[Stored items]:
++++++++

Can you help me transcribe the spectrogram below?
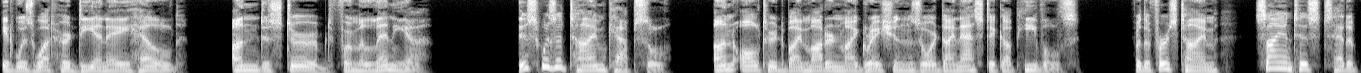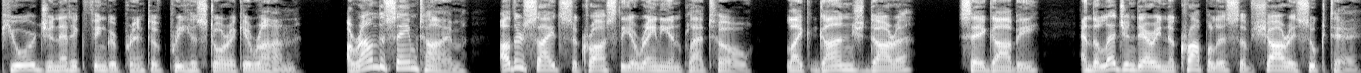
It was what her DNA held, undisturbed for millennia. This was a time capsule, unaltered by modern migrations or dynastic upheavals. For the first time, scientists had a pure genetic fingerprint of prehistoric Iran. Around the same time, other sites across the Iranian plateau, like Ganj Dareh, Saygabi, and the legendary necropolis of Shahr-e-Sukhteh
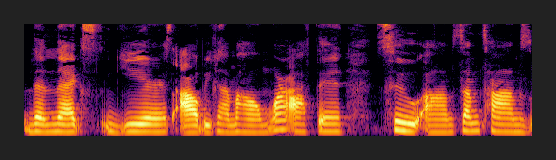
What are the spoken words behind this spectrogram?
the next years, I'll be coming home more often to um, sometimes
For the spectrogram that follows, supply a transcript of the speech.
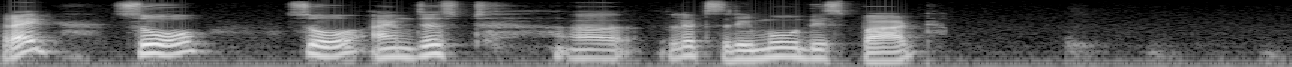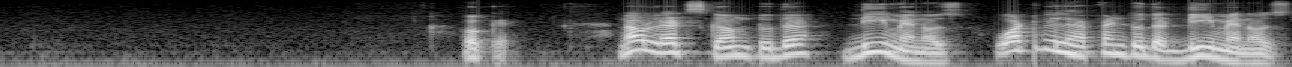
right. So, so I am just uh, let us remove this part. Okay. Now, let us come to the D-mannose. What will happen to the D-mannose?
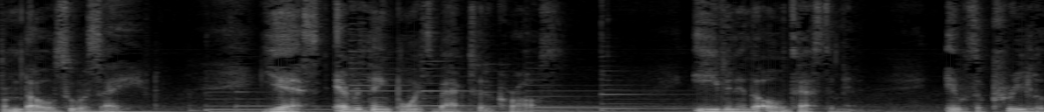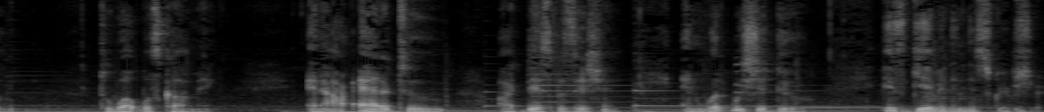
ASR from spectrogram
from those who are saved. Yes, everything points back to the cross. Even in the Old Testament, it was a prelude to what was coming. And our attitude, our disposition, and what we should do is given in the scripture.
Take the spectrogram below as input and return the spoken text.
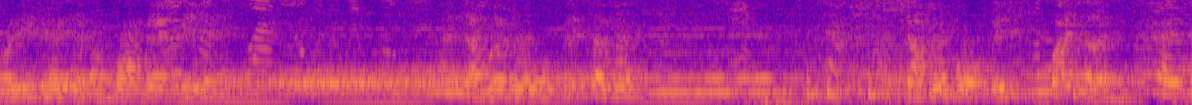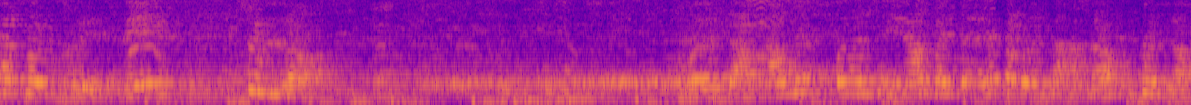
3 player from NBA and number 2 Mr. Moon number 4 Miss Fighter and number 3 Miss Dunlop เบอร์สามน้องมุกเบอร์สี่น้องใบเตยและก็เบอร์สามน้องบุญหล่อ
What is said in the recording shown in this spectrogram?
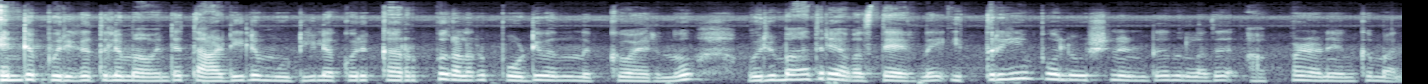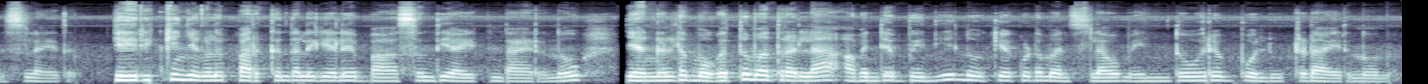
എന്റെ പുരുകത്തിലും അവന്റെ താടിയിലും മുടിയിലൊക്കെ ഒരു കറുപ്പ് കളർ പൊടി വന്ന് നിൽക്കുമായിരുന്നു ഒരുമാതിരി അവസ്ഥയായിരുന്നു. ഇത്രയും പൊല്യൂഷൻ ഉണ്ട് എന്നുള്ളത് അപ്പോഴാണ് ഞങ്ങൾക്ക് മനസ്സിലായത്. ശരിക്കും ഞങ്ങൾ പറക്കം തളികയിലെ ബാസന്തി ആയിട്ടുണ്ടായിരുന്നു. ഞങ്ങളുടെ മുഖത്ത് മാത്രമല്ല അവന്റെ ബനിയൻ നോക്കിയാൽ കൂടെ മനസ്സിലാവും എന്തോരം പൊല്യൂട്ടഡ് ആയിരുന്നു എന്ന്.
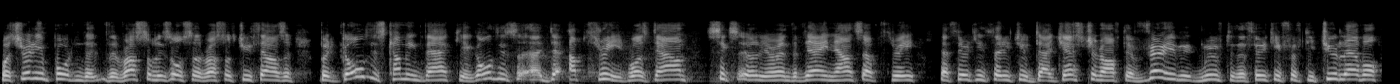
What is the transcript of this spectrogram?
What's really important, the, the Russell is also the Russell 2000, but gold is coming back here. Gold is uh, up three. It was down six earlier in the day. Now it's up three at 1332. Digestion after a very big move to the 1352 level.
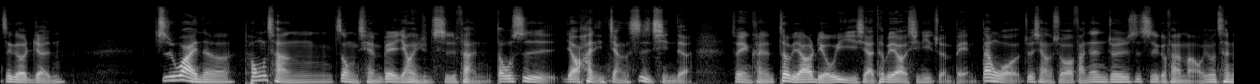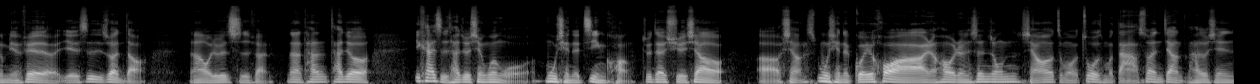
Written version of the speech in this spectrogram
这个人之外呢，通常这种前辈邀你去吃饭，都是要和你讲事情的。所以可能特别要留意一下，特别要有心理准备。但我就想说，反正就是吃个饭嘛，我就蹭个免费的，也是赚到。然后我就去吃饭。那他他就一开始他就先问我目前的近况，就在学校啊，想目前的规划啊，然后人生中想要怎么做什么打算这样子，他就先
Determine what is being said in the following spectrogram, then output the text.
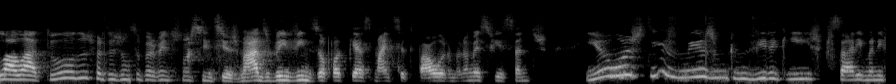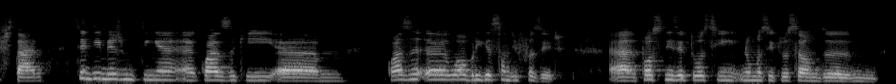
Olá, olá a todos, espero que estejam super bem dispostos e entusiasmados. Bem-vindos ao podcast Mindset Power. Meu nome é Sofia Santos e eu hoje tive mesmo que me vir aqui expressar e manifestar. Senti mesmo que tinha uh, quase aqui uh, quase uh, a obrigação de o fazer. Ah, posso dizer que estou assim numa situação de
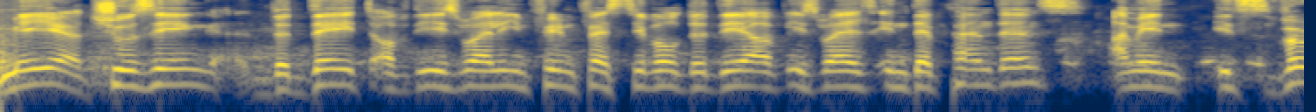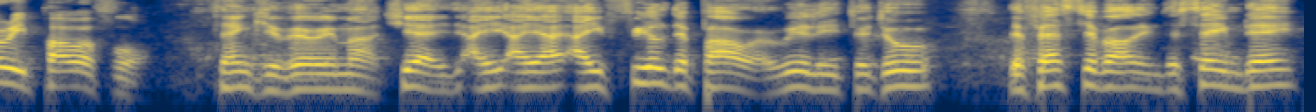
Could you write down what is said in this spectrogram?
Meir, choosing the date of the Israeli Film Festival, the day of Israel's independence. I mean, it's very powerful. Thank you very much. Yeah, I, I, I feel the power really to do the festival in the same day.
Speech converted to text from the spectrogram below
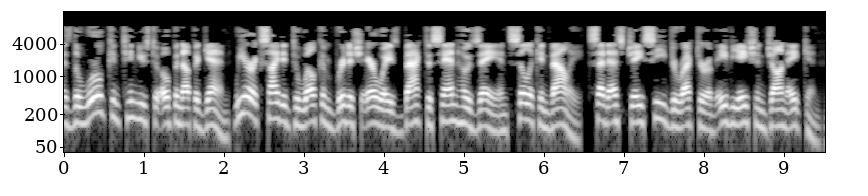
As the world continues to open up again, we are excited to welcome British Airways back to San Jose and Silicon Valley, said SJC Director of Aviation John Aitken.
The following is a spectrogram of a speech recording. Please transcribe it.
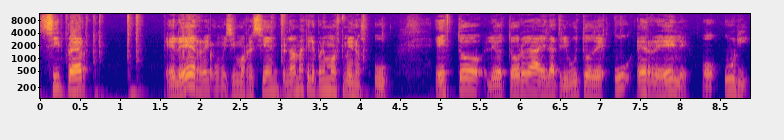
zipper lr, como hicimos recién, nada más que le ponemos menos u. Esto le otorga el atributo de URL o URI.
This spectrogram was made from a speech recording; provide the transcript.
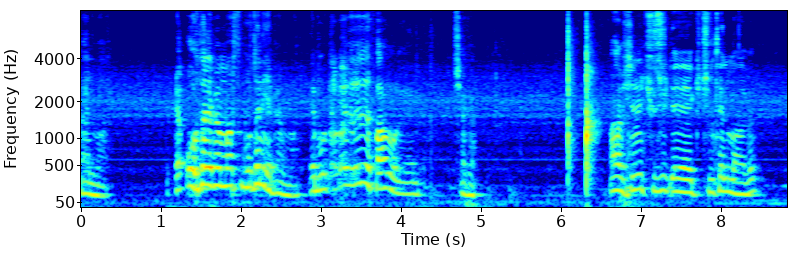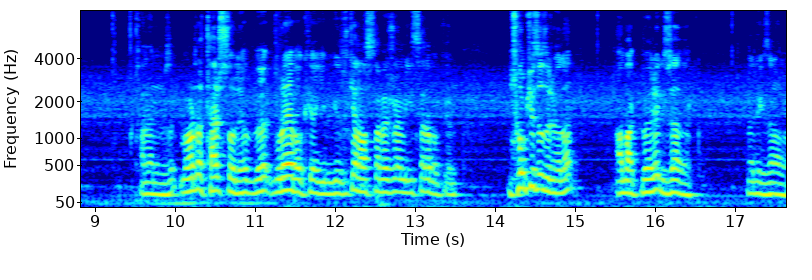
ben var. E orada ne ben varsa burada niye ben var? E burada falan oluyor yani. Şaka. Abi şimdi küçült, e, küçültelim abi kameramızı. Bu arada ters oluyor. Böyle, buraya bakıyor gibi gözüküyor ama aslında ben şu an bilgisayara bakıyorum. Çok kötü duruyor lan. Ama bak böyle güzel bak. Böyle güzel ama.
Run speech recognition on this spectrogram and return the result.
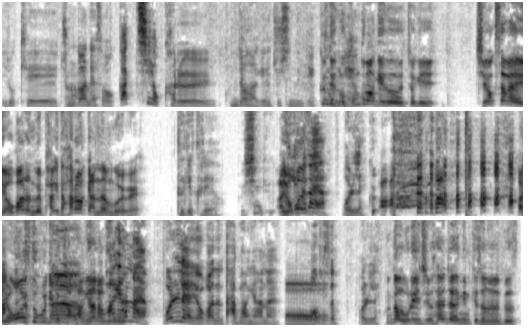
이렇게 중간에서 까치 역할을 건전하게 해주시는 게 근데 그? 궁금한 게 그 저기 지역사회 여가는 왜 방이 다 하나밖에 안 남은 거예요? 왜? 그게 그래요. 그 신, 아 영화 하나야 원래. 그 아, 아 영화에서도 보니까 다 응, 방이 하나고. 방이 하나야. 원래 여가는 다 방이 하나야. 어. 없어. 원래. 그러니까 우리 지금 사연자 형님께서는 그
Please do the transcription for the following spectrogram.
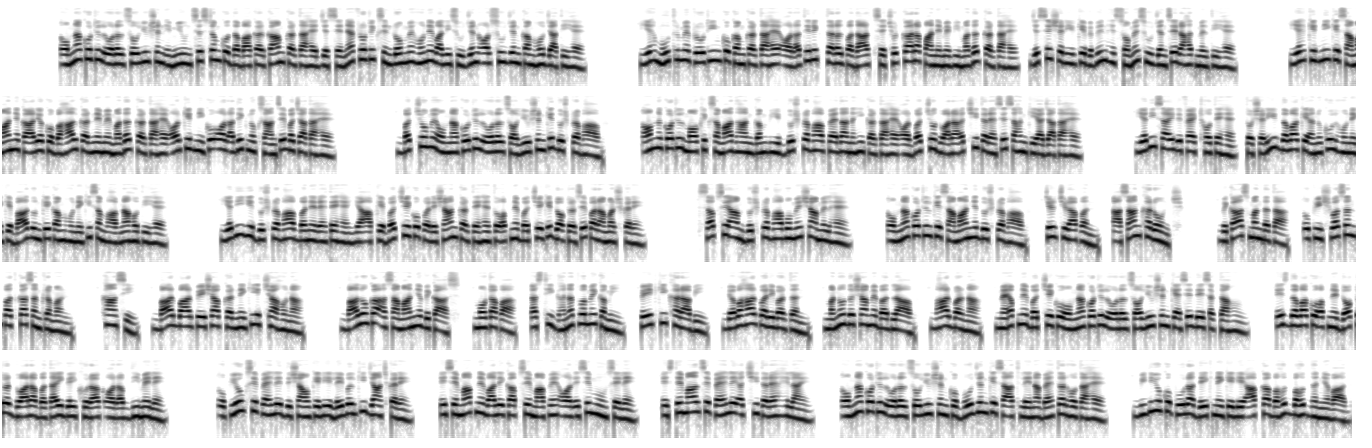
Omnacortil oral solution immune system को दबाकर काम करता है, जिससे नेफ्रोटिक सिंड्रोम में होने वाली सूजन और सूजन कम हो जाती है। यह मूत्र में प्रोटीन को कम करता है और अतिरिक्त तरल पदार्थ से छुटकारा पाने में भी मदद करता है, जिससे शरीर के विभिन्न हिस्सों में सूजन से राहत मिलती है। यह किडनी के सामान्य कार्य को बहाल करने में मदद करता है और किडनी को और अधिक नुकसान से बचाता है। बच्चों में ओमनाकोटिल ओरल सॉल्यूशन के दुष्प्रभाव। ओमनाकोटिल मौखिक समाधान गंभीर दुष्प्रभाव पैदा नहीं करता है और बच्चों द्वारा अच्छी तरह से सहन किया जाता है। यदि साइड इफ़ेक्ट होते हैं तो शरीर दवा के अनुकूल होने के बाद उनके कम होने की संभावना होती है। यदि ये दुष्प्रभाव बने रहते हैं या आपके बच्चे को परेशान करते हैं तो अपने बच्चे के डॉक्टर से परामर्श करें। सबसे आम दुष्प्रभावों में शामिल हैं। ओमनाकोटिल के सामान्य दुष्प्रभाव, चिड़चिड़ापन, आसान खरोंच विकास मंदता उपश्वसन पथ का संक्रमण, खांसी बार बार पेशाब करने की इच्छा होना, बालों का असामान्य विकास, मोटापा, अस्थि घनत्व में कमी। पेट की खराबी, व्यवहार परिवर्तन, मनोदशा में बदलाव, भार बढ़ना। मैं अपने बच्चे को ओमनाकोटिल ओरल सॉल्यूशन कैसे दे सकता हूँ? इस दवा को अपने डॉक्टर द्वारा बताई गई खुराक और अवधि में लें। उपयोग से पहले दिशाओं के लिए लेबल की जाँच करें। इसे मापने वाले कप से मापें और इसे मुँह से लें। इस्तेमाल से पहले अच्छी तरह हिलाएँ। ओमनाकोटिल ओरल सॉल्यूशन को भोजन के साथ लेना बेहतर होता है। वीडियो को पूरा देखने के लिए आपका बहुत बहुत धन्यवाद।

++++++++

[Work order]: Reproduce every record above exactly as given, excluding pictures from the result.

[Response area]:
Can you help me transcribe the spectrogram below?
It was what her DNA held, undisturbed for millennia. This was a time capsule, unaltered by modern migrations or dynastic upheavals. For the first time, scientists had a pure genetic fingerprint of prehistoric Iran. Around the same time, other sites across the Iranian plateau, like Ganj Dareh, Saygabi, and the legendary necropolis of Shahr-e-Sukhteh
What are the spoken words behind this spectrogram?
the next years, I'll be coming home more often to um, sometimes
For the spectrogram that follows, supply a transcript of the speech.
right. So, so I am just uh, let us remove this part. Okay. Now, let us come to the D-mannose. What will happen to the D-mannose?
ASR from spectrogram
from those who are saved. Yes, everything points back to the cross. Even in the Old Testament, it was a prelude to what was coming. And our attitude, our disposition, and what we should do is given in the scripture.
Take the spectrogram below as input and return the spoken text.
3 player from NBA and number 2 Mr. Moon number 4 Miss Fighter and number 3 Miss Dunlop เบอร์สามน้องมุกเบอร์สี่น้องใบเตยและก็เบอร์สามน้องบุญหล่อ
What is said in the recording shown in this spectrogram?
എന്റെ പുരുകത്തിലും അവന്റെ താടിയിലും മുടിയിലൊക്കെ ഒരു കറുപ്പ് കളർ പൊടി വന്ന് നിൽക്കുമായിരുന്നു ഒരുമാതിരി അവസ്ഥയായിരുന്നു. ഇത്രയും പൊല്യൂഷൻ ഉണ്ട് എന്നുള്ളത് അപ്പോഴാണ് ഞങ്ങൾക്ക് മനസ്സിലായത്. ശരിക്കും ഞങ്ങൾ പറക്കം തളികയിലെ ബാസന്തി ആയിട്ടുണ്ടായിരുന്നു. ഞങ്ങളുടെ മുഖത്ത് മാത്രമല്ല അവന്റെ ബനിയൻ നോക്കിയാൽ കൂടെ മനസ്സിലാവും എന്തോരം പൊല്യൂട്ടഡ് ആയിരുന്നു എന്ന്.
What is the transcript of this spectrogram?
What's really important, the, the Russell is also the Russell 2000, but gold is coming back here. Gold is uh, up three. It was down six earlier in the day. Now it's up three at 1332. Digestion after a very big move to the 1352 level.
Written version of the speech in this spectrogram
这个人之外呢，通常这种前辈邀你去吃饭，都是要和你讲事情的。所以可能特别要留意一下，特别要有心理准备。但我就想说，反正就是吃个饭嘛，我就蹭个免费的，也是赚到。然后我就去吃饭。那他他就一开始他就先问我目前的近况，就在学校啊，想目前的规划啊，然后人生中想要怎么做什么打算这样子，他就先
Determine what is being said in the following spectrogram, then output the text.
Olá, olá a todos, espero que estejam super bem dispostos e entusiasmados. Bem-vindos ao podcast Mindset Power. Meu nome é Sofia Santos e eu hoje tive mesmo que me vir aqui expressar e manifestar. Senti mesmo que tinha uh, quase aqui uh, quase uh, a obrigação de o fazer. Ah, posso dizer que estou assim numa situação de
Could you write down what is said in this spectrogram?
Meir, choosing the date of the Israeli Film Festival, the day of Israel's independence. I mean, it's very powerful. Thank you very much. Yeah, I, I, I feel the power really to do the festival in the same day.
Speech converted to text from the spectrogram below
As the world continues to open up again, we are excited to welcome British Airways back to San Jose and Silicon Valley, said SJC Director of Aviation John Aitken.
The following is a spectrogram of a speech recording. Please transcribe it.
zipper lr, como hicimos recién, nada más que le ponemos menos u. Esto le otorga el atributo de URL o URI.
This spectrogram was made from a speech recording; provide the transcript.
ben var. E orada ne ben varsa burada niye ben var? E burada falan oluyor yani. Şaka. Abi şimdi küçült, e, küçültelim abi kameramızı. Bu arada ters oluyor. Böyle, buraya bakıyor gibi gözüküyor ama aslında ben şu an bilgisayara bakıyorum. Çok kötü duruyor lan. Ama bak böyle güzel bak. Böyle güzel ama.
Run speech recognition on this spectrogram and return the result.
이렇게 중간에서 까치 역할을 건전하게 해주시는 게 근데 그? 궁금한 게 그 저기 지역사회 여가는 왜 방이 다 하나밖에 안 남은 거예요? 왜? 그게 그래요. 그 신, 아 영화 하나야 원래. 그 아, 아 영화에서도 보니까 다 응, 방이 하나고. 방이 하나야. 원래 여가는 다 방이 하나야. 어. 없어. 원래. 그러니까 우리 지금 사연자 형님께서는 그
Please do the transcription for the following spectrogram.
Omnacortil oral solution immune system को दबाकर काम करता है, जिससे नेफ्रोटिक सिंड्रोम में होने वाली सूजन और सूजन कम हो जाती है। यह मूत्र में प्रोटीन को कम करता है और अतिरिक्त तरल पदार्थ से छुटकारा पाने में भी मदद करता है, जिससे शरीर के विभिन्न हिस्सों में सूजन से राहत मिलती है। यह किडनी के सामान्य कार्य को बहाल करने में मदद करता है और किडनी को और अधिक नुकसान से बचाता है। बच्चों में ओमनाकोटिल ओरल सॉल्यूशन के दुष्प्रभाव। ओमनाकोटिल मौखिक समाधान गंभीर दुष्प्रभाव पैदा नहीं करता है और बच्चों द्वारा अच्छी तरह से सहन किया जाता है। यदि साइड इफ़ेक्ट होते हैं तो शरीर दवा के अनुकूल होने के बाद उनके कम होने की संभावना होती है। यदि ये दुष्प्रभाव बने रहते हैं या आपके बच्चे को परेशान करते हैं तो अपने बच्चे के डॉक्टर से परामर्श करें। सबसे आम दुष्प्रभावों में शामिल हैं। ओमनाकोटिल के सामान्य दुष्प्रभाव, चिड़चिड़ापन, आसान खरोंच विकास मंदता उपश्वसन पथ का संक्रमण, खांसी बार बार पेशाब करने की इच्छा होना, बालों का असामान्य विकास, मोटापा, अस्थि घनत्व में कमी। पेट की खराबी, व्यवहार परिवर्तन, मनोदशा में बदलाव, भार बढ़ना। मैं अपने बच्चे को ओमनाकोटिल ओरल सॉल्यूशन कैसे दे सकता हूँ? इस दवा को अपने डॉक्टर द्वारा बताई गई खुराक और अवधि में लें। उपयोग से पहले दिशाओं के लिए लेबल की जाँच करें। इसे मापने वाले कप से मापें और इसे मुँह से लें। इस्तेमाल से पहले अच्छी तरह हिलाएँ। ओमनाकोटिल ओरल सॉल्यूशन को भोजन के साथ लेना बेहतर होता है। वीडियो को पूरा देखने के लिए आपका बहुत बहुत धन्यवाद।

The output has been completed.